Problem to solve:
Retype all entries exactly, skipping pictures.

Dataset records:
╔══
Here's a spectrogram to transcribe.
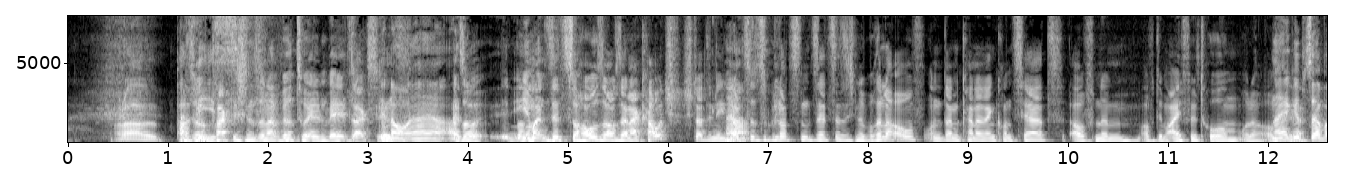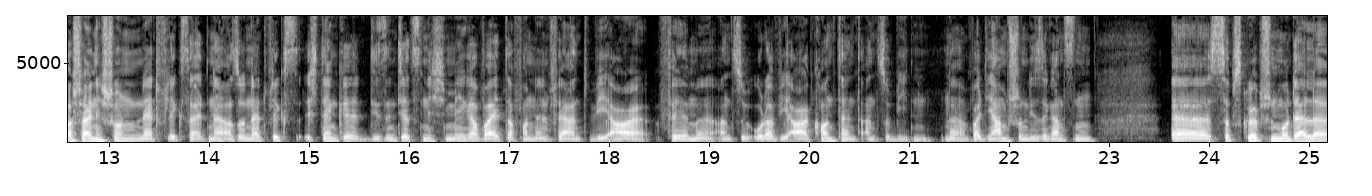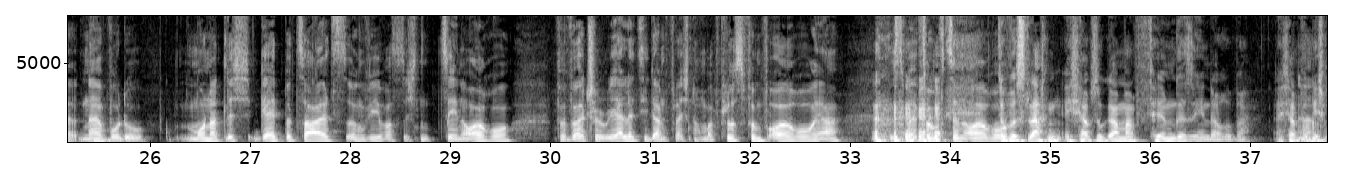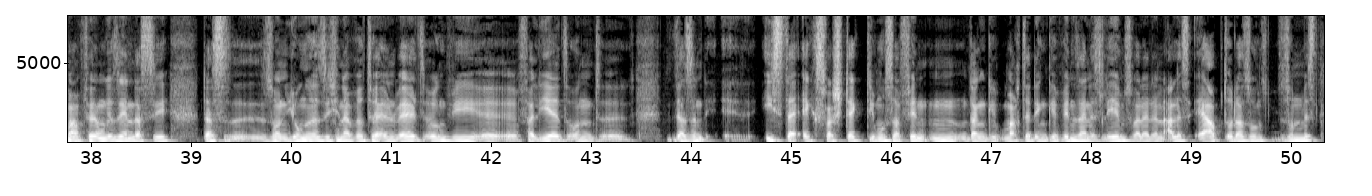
Oder Paris. Also praktisch in so einer virtuellen Welt, sagst du. Genau, jetzt. ja, ja. Also, Also, jemand sitzt zu Hause auf seiner Couch, statt in die Ja. Glotze zu glotzen, setzt er sich eine Brille auf und dann kann er ein Konzert auf, einem, auf dem Eiffelturm oder auf Naja, der- gibt's ja wahrscheinlich schon Netflix halt, ne? Also Netflix, ich denke, die sind jetzt nicht mega weit davon entfernt, VR-Filme anzu oder VR-Content anzubieten, ne? Weil die haben schon diese ganzen äh, Subscription-Modelle, ne? Wo du monatlich Geld bezahlst, irgendwie, was ich, 10 Euro. Für Virtual Reality dann vielleicht nochmal plus 5 Euro, ja? Das ist bei 15 Euro. Du wirst lachen. Ich habe sogar mal einen Film gesehen darüber. Ich habe wirklich mal einen Film gesehen, dass sie, dass äh, so ein Junge sich in der virtuellen Welt irgendwie äh, äh, verliert und äh, da sind äh, Easter Eggs versteckt, die muss er finden und dann macht er den Gewinn seines Lebens, weil er dann alles erbt oder so, so ein Mist.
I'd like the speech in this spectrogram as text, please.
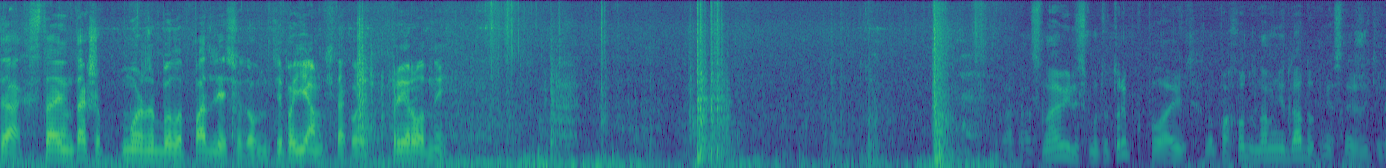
Так, ставим так, чтобы можно было подлезть удобно. Типа ямки такой, природный. Так, остановились мы тут рыбку половить, но походу нам не дадут местные жители.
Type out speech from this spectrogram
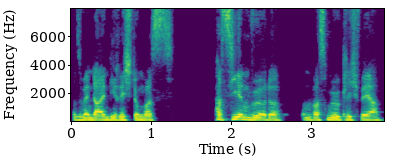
Also wenn da in die Richtung was passieren würde und was möglich wäre.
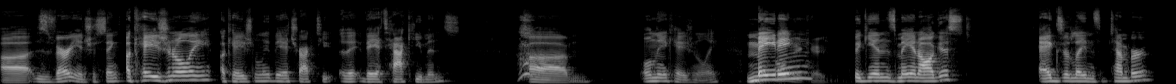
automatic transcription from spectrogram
Uh, this is very interesting. Occasionally, occasionally they attract you. They, they attack humans. Um, only occasionally. Mating On the occasion. begins May and August. Eggs are laid in September.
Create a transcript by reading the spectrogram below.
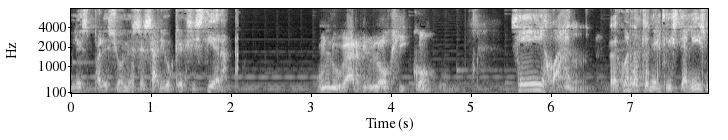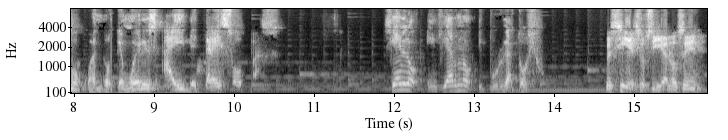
les pareció necesario que existiera. ¿Un lugar lógico? Sí, Juan. Recuerda que en el cristianismo cuando te mueres hay de tres sopas. Cielo, infierno y purgatorio. Pues sí, eso sí, ya lo sé,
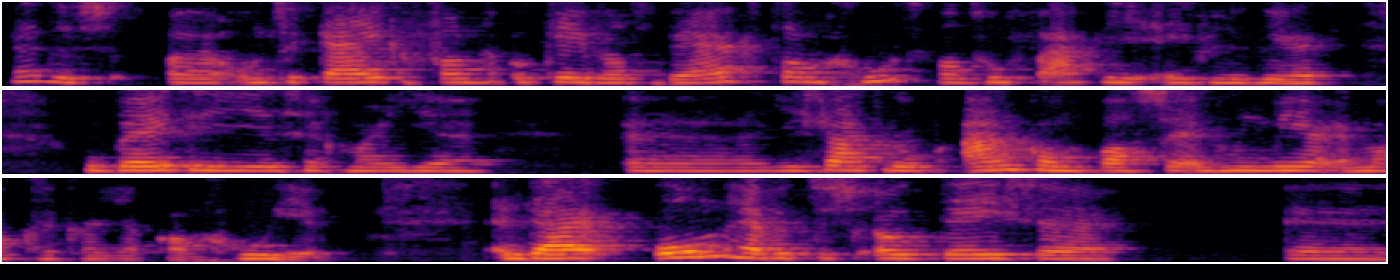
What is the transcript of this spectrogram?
dus uh, om te kijken van, oké, wat werkt dan goed? Want hoe vaker je evalueert, hoe beter je zeg maar, je, uh, je zaken erop aan kan passen en hoe meer en makkelijker je kan groeien. En daarom heb ik dus ook deze uh,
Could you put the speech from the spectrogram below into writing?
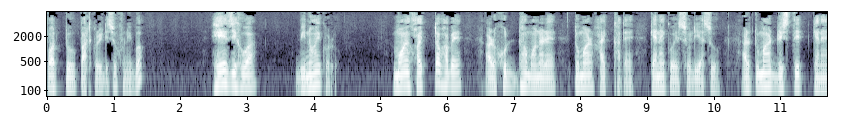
পদটো পাঠ কৰি দিছো শুনিব। হে জিহুৱা বিনয় কৰো। মই সত্যভাৱে আৰু শুদ্ধ মনেৰে তোমাৰ সাক্ষাতে কেনেকৈ চলি আছো আৰু তোমাৰ দৃষ্টিত কেনে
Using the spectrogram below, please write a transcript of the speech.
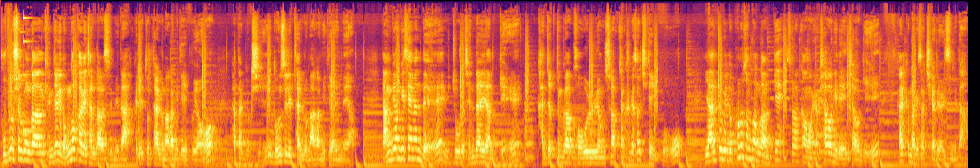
부부욕실 공간 굉장히 넉넉하게 잘 나왔습니다. 그레이톤 타일로 마감이 되어 있고요. 바닥 역시 논슬립 타일로 마감이 되어 있네요. 양변기 세면대 위쪽으로 젠다이와 함께 간접등과 거울형 수납장 크게 설치되어 있고 이 안쪽에도 코너 선반과 함께 수납 강화형 샤워기 레인 샤워기 깔끔하게 설치가 되어 있습니다.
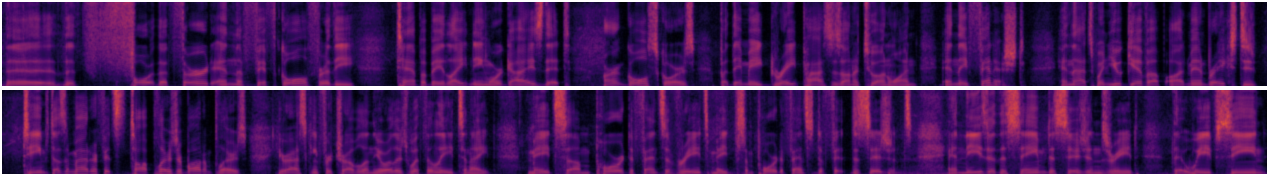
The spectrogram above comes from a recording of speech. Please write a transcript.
the the four, the third and the fifth goal for the Tampa Bay Lightning were guys that aren't goal scorers, but they made great passes on a two on one and they finished. And that's when you give up odd man breaks to teams. Doesn't matter if it's top players or bottom players, you're asking for trouble. And the Oilers, with the lead tonight, made some poor defensive reads, made some poor defensive defi- decisions. And these are the same decisions, Reed, that we've seen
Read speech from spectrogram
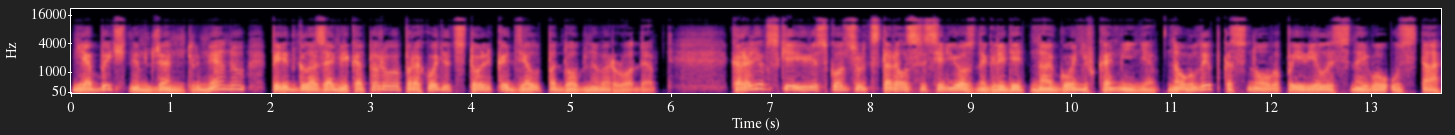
необычным джентльмену, перед глазами которого проходит столько дел подобного рода. Королевский юрисконсульт старался серьезно глядеть на огонь в камине, но улыбка снова появилась на его устах.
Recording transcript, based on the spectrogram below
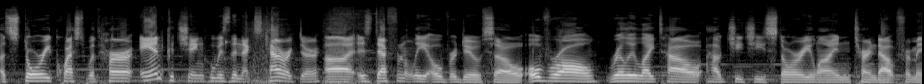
a story quest with her and Keqing, who is the next character, uh, is definitely overdue. So overall, really liked how how Qiqi's storyline turned out for me.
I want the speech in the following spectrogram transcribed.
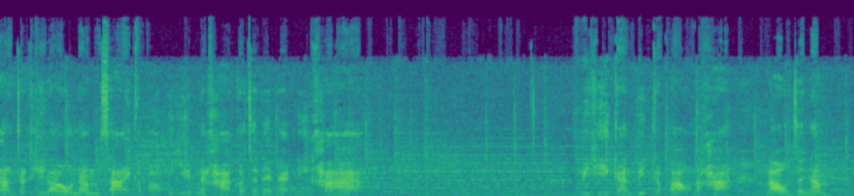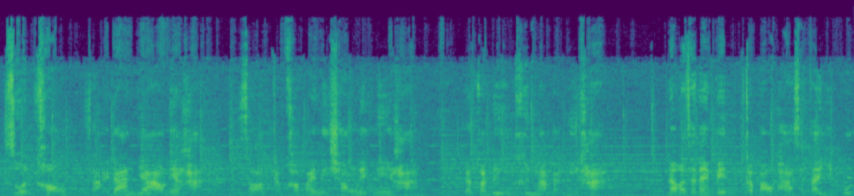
หลังจากที่เรานำสายกระเป๋าไปเย็บนะคะ ก็จะได้แบบนี้ค่ะ วิธีการปิดกระเป๋านะคะ เราจะนำส่วนของสายด้านยาวเนี่ยค่ะ สอดกลับเข้าไปในช่องเล็กนี้ค่ะแล้วก็ดึงขึ้นมาแบบนี้ค่ะ เราก็จะได้เป็นกระเป๋าผ้าสไตล์ญี่ปุ่น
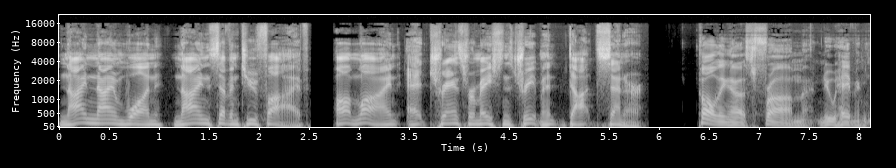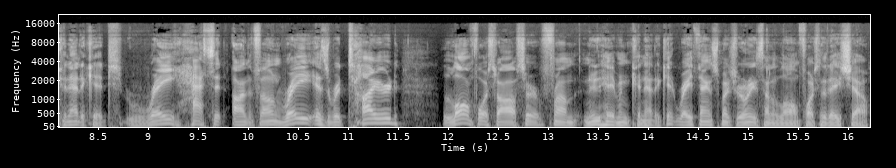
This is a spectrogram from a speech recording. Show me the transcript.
991 9725. Online at transformationstreatment.center. Calling us from New Haven, Connecticut, Ray Hassett on the phone. Ray is a retired law enforcement officer from New Haven, Connecticut. Ray, thanks so much for joining us on the Law Enforcement Today show.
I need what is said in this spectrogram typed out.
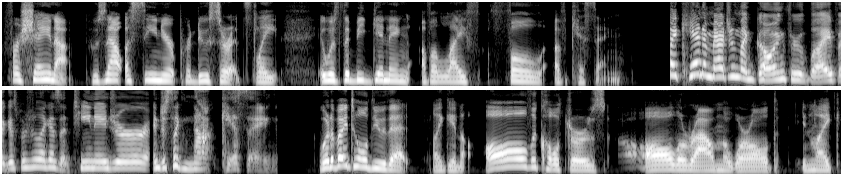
For Shayna, who's now a senior producer at Slate, it was the beginning of a life full of kissing. I can't imagine like going through life, like especially like as a teenager and just like not kissing. What if I told you that, like, in all the cultures all around the world, in like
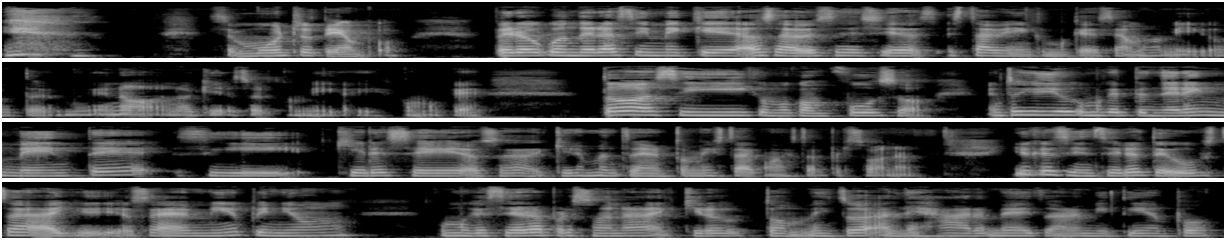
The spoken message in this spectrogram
hace mucho tiempo. Pero cuando era así me queda, o sea, a veces decías, está bien, como que seamos amigos. no, no quiero ser tu amiga. Y es como que todo así como confuso. Entonces yo digo como que tener en mente si quieres ser, o sea, quieres mantener tu amistad con esta persona. Yo que si te gusta, o sea, en mi opinión, como que sea la persona, quiero necesito alejarme, tomar mi tiempo.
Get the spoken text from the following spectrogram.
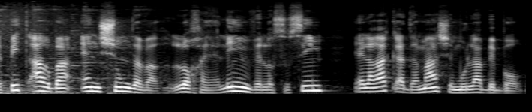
בפיט 4 אין שום דבר, לא חיילים ולא סוסים, אלא רק אדמה שמולה בבור.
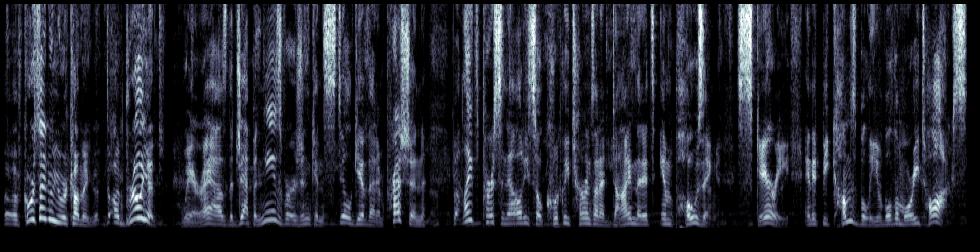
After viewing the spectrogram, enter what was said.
of course I knew you were coming. I'm brilliant. Whereas the Japanese version can still give that impression, but Light's personality so quickly turns on a dime that it's imposing, scary, and it becomes believable the more he talks.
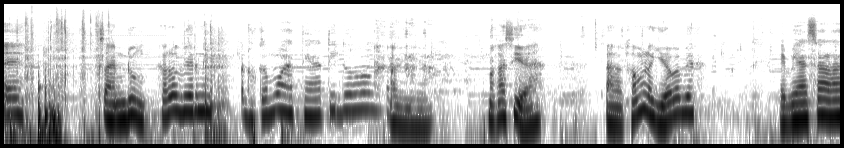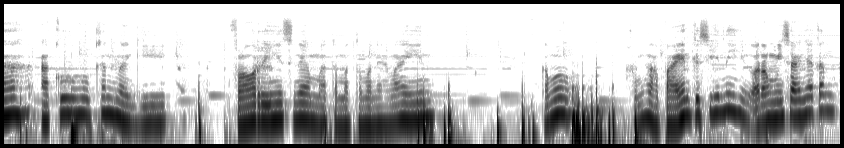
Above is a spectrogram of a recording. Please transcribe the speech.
Eh, Sandung. Halo Bernie. Aduh kamu hati-hati dong. Oh iya. Makasih ya. Ah, kamu lagi apa Ber? Ya biasa lah, aku kan lagi Floris ini sama teman-teman yang lain. Kamu kamu ngapain ke sini? Orang misalnya kan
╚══
Answer for the task:
Here's a spectrogram to transcribe.
Oder Paris. Also praktisch in so einer virtuellen Welt, sagst du. Genau, jetzt. ja, ja. Also, Also, jemand sitzt zu Hause auf seiner Couch, statt in die Ja. Glotze zu glotzen, setzt er sich eine Brille auf und dann kann er ein Konzert auf, einem, auf dem Eiffelturm oder auf Naja, der- gibt's ja wahrscheinlich schon Netflix halt, ne? Also Netflix, ich denke, die sind jetzt nicht mega weit davon entfernt, VR-Filme anzu oder VR-Content anzubieten, ne? Weil die haben schon diese ganzen äh, Subscription-Modelle, ne? Wo du monatlich Geld bezahlst, irgendwie, was ich, 10 Euro. Für Virtual Reality dann vielleicht nochmal plus 5 Euro, ja? Das ist bei 15 Euro. Du wirst lachen. Ich habe sogar mal einen Film gesehen darüber. Ich habe wirklich mal einen Film gesehen, dass sie, dass äh, so ein Junge sich in der virtuellen Welt irgendwie äh, äh, verliert und äh, da sind äh, Easter Eggs versteckt, die muss er finden und dann macht er den Gewinn seines Lebens, weil er dann alles erbt oder so, so ein Mist.
I'd like the speech in this spectrogram as text, please.
Так, ставим так, чтобы можно было подлезть удобно. Типа ямки такой, природный. Так, остановились мы тут рыбку половить, но походу нам не дадут местные жители.
Type out speech from this spectrogram
Also wenn da in die Richtung was passieren würde und was möglich wäre.
automatic transcription from spectrogram
Uh, this is very interesting. Occasionally, occasionally they attract you. They, they attack humans. Um, only occasionally. Mating On the occasion. begins May and August. Eggs are laid in September.
Create a transcript by reading the spectrogram below.
les pareció necesario que existiera. ¿Un lugar lógico? Sí, Juan. Recuerda que en el cristianismo cuando te mueres hay de tres sopas. Cielo, infierno y purgatorio. Pues sí, eso sí, ya lo sé,
What is the transcript of this spectrogram?
dus uh, om te kijken van, oké, wat werkt dan goed? Want hoe vaker je evalueert, hoe beter je zeg maar, je, uh, je zaken erop aan kan passen en hoe meer en makkelijker je kan groeien. En daarom heb ik dus ook deze uh,
Could you put the speech from the spectrogram below into writing?
পদটো পাঠ কৰি দিছো শুনিব। হে জিহুৱা বিনয় কৰো। মই সত্যভাৱে আৰু শুদ্ধ মনেৰে তোমাৰ সাক্ষাতে কেনেকৈ চলি আছো আৰু তোমাৰ দৃষ্টিত কেনে
Using the spectrogram below, please write a transcript of the speech.
부부욕실 공간 굉장히 넉넉하게 잘 나왔습니다. 그레이톤 타일로 마감이 되어 있고요. 바닥 역시 논슬립 타일로 마감이 되어 있네요. 양변기 세면대 위쪽으로 젠다이와 함께 간접등과 거울형 수납장 크게 설치되어 있고 이 안쪽에도 코너 선반과 함께 수납 강화형 샤워기 레인 샤워기 깔끔하게 설치가 되어 있습니다.
The spectrogram above comes from a recording of speech. Please write a transcript.
the the four, the third and the fifth goal for the Tampa Bay Lightning were guys that aren't goal scorers, but they made great passes on a two on one and they finished. And that's when you give up odd man breaks to teams. Doesn't matter if it's top players or bottom players, you're asking for trouble. And the Oilers, with the lead tonight, made some poor defensive reads, made some poor defensive defi- decisions. And these are the same decisions, Reed, that we've seen
Read speech from spectrogram
необычным джентльмену, перед глазами которого проходит столько дел подобного рода. Королевский юрисконсульт старался серьезно глядеть на огонь в камине, но улыбка снова появилась на его устах.
Recording transcript, based on the spectrogram below
a story quest with her and Keqing, who is the next character, uh, is definitely overdue. So overall, really liked how how Qiqi's storyline turned out for me.
I want the speech in the following spectrogram transcribed.
หลังจากที่เรานำสายกระเป๋าไปเย็บนะคะ ก็จะได้แบบนี้ค่ะ วิธีการปิดกระเป๋านะคะ เราจะนำส่วนของสายด้านยาวเนี่ยค่ะ สอดกลับเข้าไปในช่องเล็กนี้ค่ะแล้วก็ดึงขึ้นมาแบบนี้ค่ะ เราก็จะได้เป็นกระเป๋าผ้าสไตล์ญี่ปุ่น
This is a spectrogram from a speech recording. Show me the transcript.
991 9725. Online at transformationstreatment.center. Calling us from New Haven, Connecticut, Ray Hassett on the phone. Ray is a retired law enforcement officer from New Haven, Connecticut. Ray, thanks so much for joining us on the Law Enforcement Today show.
I need what is said in this spectrogram typed out.
For Shayna, who's now a senior producer at Slate, it was the beginning of a life full of kissing. I can't imagine like going through life, like especially like as a teenager and just like not kissing. What if I told you that, like, in all the cultures all around the world, in like
The spoken message in this spectrogram
hace mucho tiempo. Pero cuando era así me queda, o sea, a veces decías, está bien, como que seamos amigos. no, no quiero ser tu amiga. Y es como que todo así como confuso. Entonces yo digo como que tener en mente si quieres ser, o sea, quieres mantener tu amistad con esta persona. Yo que si te gusta, o sea, en mi opinión, como que sea la persona, quiero necesito alejarme, tomar mi tiempo.
Get the spoken text from the following spectrogram.
בפיט 4 אין שום דבר, לא חיילים ולא סוסים, אלא רק אדמה שמולה בבור.
After viewing the spectrogram, enter what was said.
of course I knew you were coming. I'm brilliant. Whereas the Japanese version can still give that impression, but Light's personality so quickly turns on a dime that it's imposing, scary, and it becomes believable the more he talks.
Above is a spectrogram of a recording. Please transcribe the speech.
Eh, Sandung. Halo Bernie. Aduh kamu hati-hati dong. Oh iya. Makasih ya. Ah, kamu lagi apa Ber? Ya biasa lah, aku kan lagi Floris ini sama teman-teman yang lain. Kamu kamu ngapain ke sini? Orang misalnya kan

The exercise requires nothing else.